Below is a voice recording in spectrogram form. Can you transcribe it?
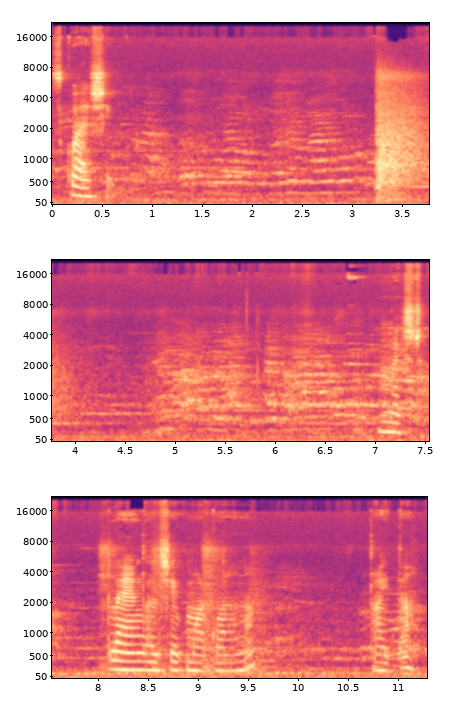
Square shape next triangle shape ಮಾಡ್ಕೊಳೋಣ ಆಯಿತಾ?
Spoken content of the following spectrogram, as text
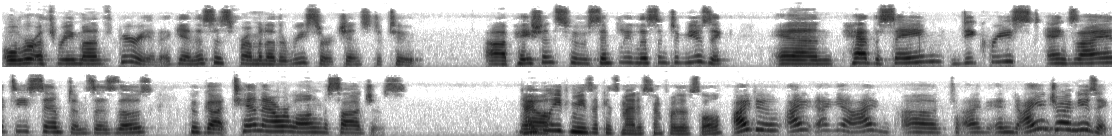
over a three month period. Again, this is from another research institute. Uh, patients who simply listened to music and had the same decreased anxiety symptoms as those who got 10 hour long massages. I believe music is medicine for the soul. I do. I, I yeah. I, uh, t- I and I enjoy music.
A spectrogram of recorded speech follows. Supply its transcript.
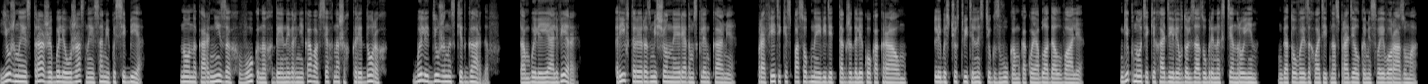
Южные стражи были ужасные сами по себе. Но на карнизах, в окнах, да и наверняка во всех наших коридорах были дюжины скитгардов. Там были и альверы, рифтеры, размещенные рядом с клинками, профетики, способные видеть так же далеко, как Раум, либо с чувствительностью к звукам, какой обладал Вали. Гипнотики ходили вдоль зазубренных стен руин, готовые захватить нас проделками своего разума.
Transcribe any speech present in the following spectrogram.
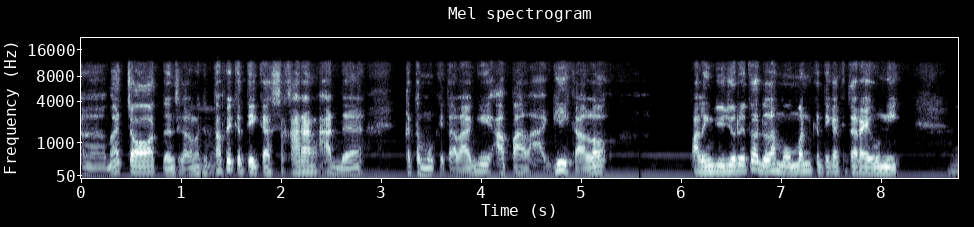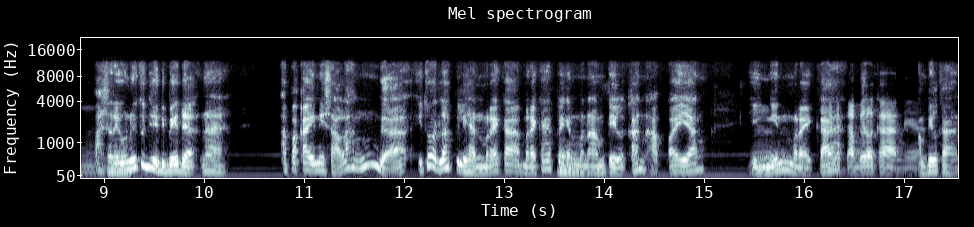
uh, bacot dan segala macam. Hmm. tapi ketika sekarang ada ketemu kita lagi apalagi kalau paling jujur itu adalah momen ketika kita reuni Hmm. pas reuni itu jadi beda. Nah, apakah ini salah? Enggak, itu adalah pilihan mereka. Mereka pengen Hmm. menampilkan apa yang ingin Hmm. mereka tampilkan ya. tampilkan,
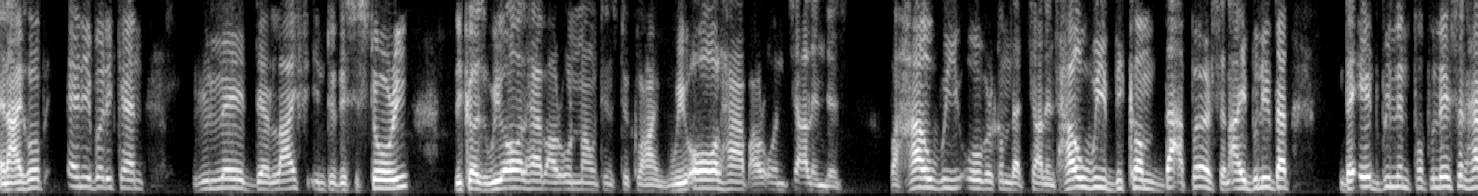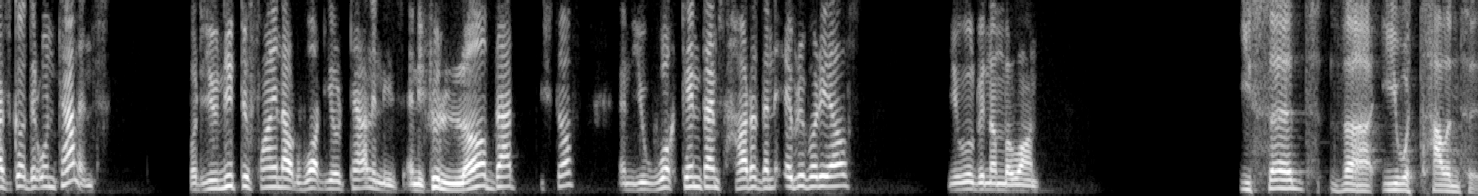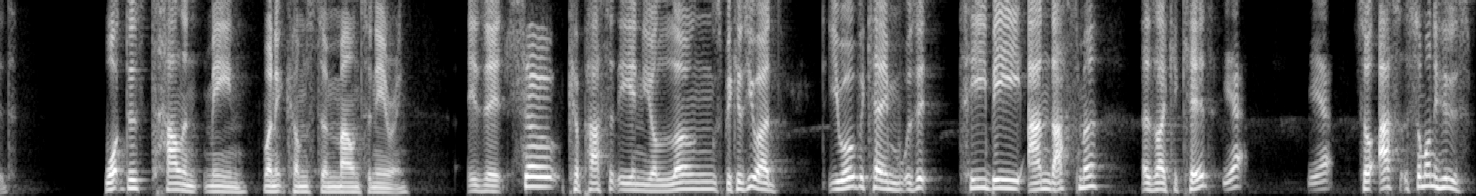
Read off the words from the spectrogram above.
And I hope anybody can relate their life into this story because we all have our own mountains to climb. We all have our own challenges. But how we overcome that challenge, how we become that person, I believe that the 8 billion population has got their own talents. But you need to find out what your talent is. And if you love that stuff and you work 10 times harder than everybody else, you will be number one. You said that you were talented. What does talent mean when it comes to mountaineering? Is it so capacity in your lungs? Because you had you overcame was it TB and asthma as like a kid? Yeah, yeah. So as someone who's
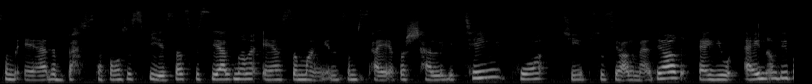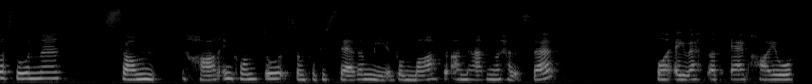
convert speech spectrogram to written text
som er det beste for oss å spise, spesielt når det er så mange som sier forskjellige ting på typ sosiale medier. Jeg er jo en av de personene som har en konto som fokuserer mye på mat og ernæring og helse. Og jeg vet at jeg har jo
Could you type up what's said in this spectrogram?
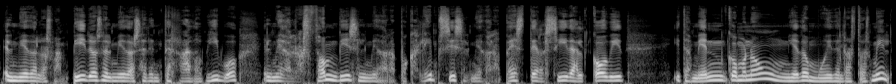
el miedo a los vampiros, el miedo a ser enterrado vivo, el miedo a los zombies, el miedo al apocalipsis, el miedo a la peste, al SIDA, al COVID, y también, como no, un miedo muy de los 2000,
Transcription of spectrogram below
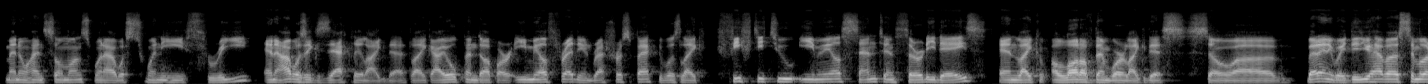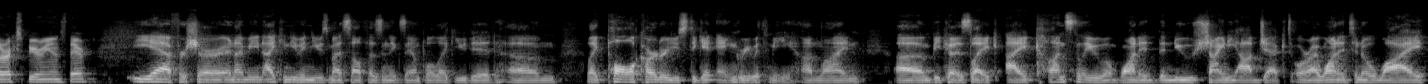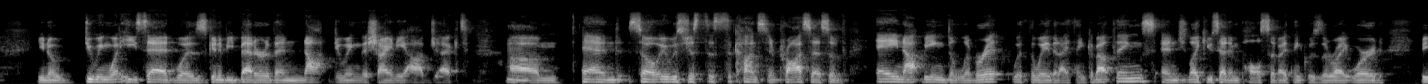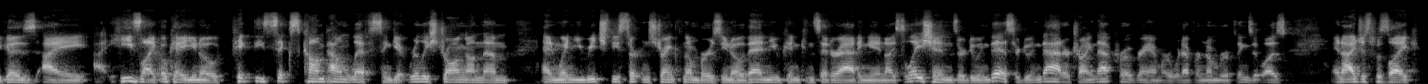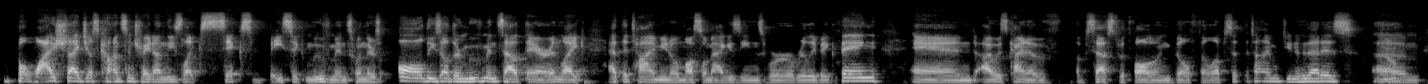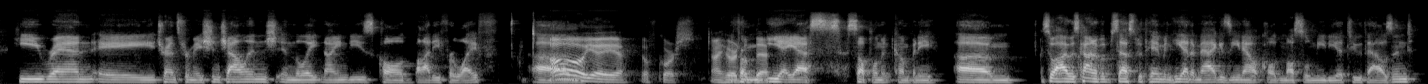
Menno Henselmans when I was 23. And I was exactly like that. Like I opened up our email thread in retrospect. It was like 52 emails sent in 30 days. And like a lot of them were like this. So, uh, but anyway, did you have a similar experience there? Yeah, for sure. And I mean, I can even use myself as an example, like you did. Um, like Paul Carter used to get angry with me online um, because, like, I constantly wanted the new shiny object, or I wanted to know why you know, doing what he said was going to be better than not doing the shiny object. Mm. Um, and so it was just this the constant process of a not being deliberate with the way that I think about things, and like you said, impulsive. I think was the right word because I, I he's like, okay, you know, pick these six compound lifts and get really strong on them, and when you reach these certain strength numbers, you know, then you can consider adding in isolations or doing this or doing that or trying that program or whatever number of things it was. And I just was like, but why should I just concentrate on these like six basic movements when there's all these other movements out there? And like at the time, you know, muscle magazines were a really big thing. And I was kind of obsessed with following Bill Phillips at the time. Do you know who that is? No. Um, he ran a transformation challenge in the late 90s called Body for Life. Um, oh, yeah, yeah, of course. I heard from that. EAS supplement company. Um, so I was kind of obsessed with him, and he had a magazine out called Muscle Media 2000.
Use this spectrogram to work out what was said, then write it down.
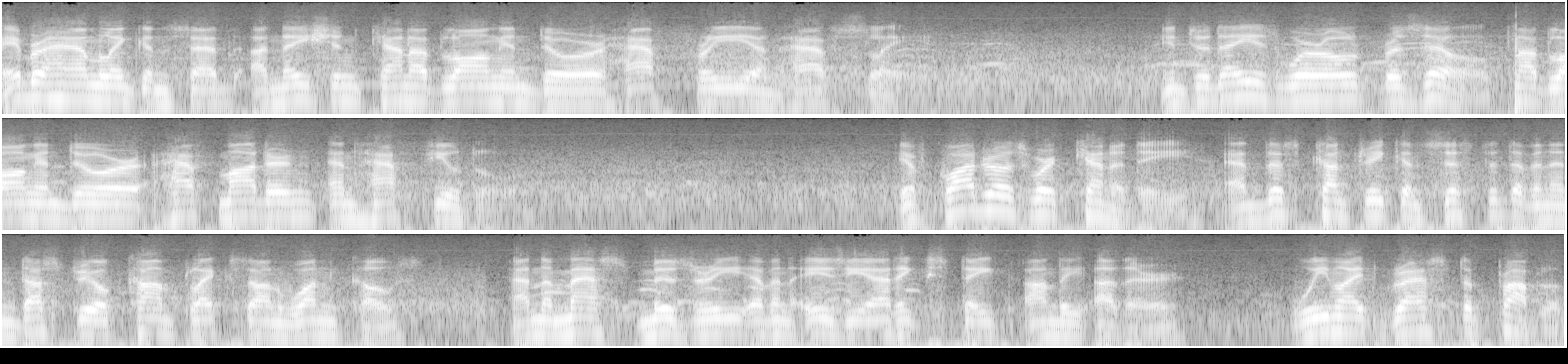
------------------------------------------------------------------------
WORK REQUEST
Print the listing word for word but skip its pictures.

SOLUTION TO THIS TASK
Below is a voice recording in spectrogram form. Can you transcribe it?
Square shape next triangle shape ಮಾಡ್ಕೊಳೋಣ ಆಯಿತಾ?
Spoken content of the following spectrogram, as text
over a three month period. Again, this is from another research institute. Uh, patients who simply listened to music and had the same decreased anxiety symptoms as those who got 10 hour long massages. I believe music is medicine for the soul. I do. I, I yeah. I, uh, t- I and I enjoy music.
A spectrogram of recorded speech follows. Supply its transcript.
Южные стражи были ужасные сами по себе. Но на карнизах, в окнах, да и наверняка во всех наших коридорах были дюжины скитгардов. Там были и альверы, рифтеры, размещенные рядом с клинками, профетики, способные видеть так же далеко, как Раум, либо с чувствительностью к звукам, какой обладал Вали. Гипнотики ходили вдоль зазубренных стен руин, готовые захватить нас проделками своего разума.
Transcribe any speech present in the following spectrogram.
uh, bacot dan segala macam. Hmm. tapi ketika sekarang ada ketemu kita lagi apalagi kalau paling jujur itu adalah momen ketika kita reuni Hmm. pas reuni itu jadi beda. Nah, apakah ini salah? Enggak, itu adalah pilihan mereka. Mereka pengen Hmm. menampilkan apa yang ingin Hmm. mereka tampilkan ya. tampilkan,
Read off the words from the spectrogram above.
And I hope anybody can relate their life into this story because we all have our own mountains to climb. We all have our own challenges. But how we overcome that challenge, how we become that person, I believe that the 8 billion population has got their own talents. But you need to find out what your talent is. And if you love that stuff and you work 10 times harder than everybody else, you will be number one. You said that you were talented. What does talent mean when it comes to mountaineering? Is it so capacity in your lungs? Because you had you overcame was it TB and asthma as like a kid? Yeah, yeah. So as someone who's
convert speech spectrogram to written text
som er det beste for oss å spise, spesielt når det er så mange som sier forskjellige ting på typ sosiale medier. Jeg er jo en av de personene som har en konto som fokuserer mye på mat og ernæring og helse. Og jeg vet at jeg har jo
Could you type up what's said in this spectrogram?
el miedo a los vampiros, el miedo a ser enterrado vivo, el miedo a los zombies, el miedo al apocalipsis, el miedo a la peste, al SIDA, al COVID, y también, como no, un miedo muy de los 2000,
Transcription of spectrogram below
Menno Henselmans when I was 23. And I was exactly like that. Like I opened up our email thread in retrospect. It was like 52 emails sent in 30 days. And like a lot of them were like this. So, uh, but anyway, did you have a similar experience there? Yeah, for sure. And I mean, I can even use myself as an example, like you did. Um, like Paul Carter used to get angry with me online um, because, like, I constantly wanted the new shiny object, or I wanted to know why you know, doing what he said was going to be better than not doing the shiny object. Mm. Um, and so it was just this the constant process of a not being deliberate with the way that I think about things, and like you said, impulsive. I think was the right word because I, I he's like, okay, you know, pick these six compound lifts and get really strong on them, and when you reach these certain strength numbers, you know, then you can consider adding in isolations or doing this or doing that or trying that program or whatever number of things it was. And I just was like, but why should I just concentrate on these like six basic movements when there's all these other movements out there? And like at the time, you know, muscle magazines were a really big thing. And I was kind of obsessed with following Bill Phillips at the time. Do you know who that is? No. Um, he ran a transformation challenge in the late 90s called Body for Life. Um, oh, yeah, yeah, of course. I heard from that. EAS supplement company. Um, so I was kind of obsessed with him, and he had a magazine out called Muscle Media 2000.
Use this spectrogram to work out what was said, then write it down.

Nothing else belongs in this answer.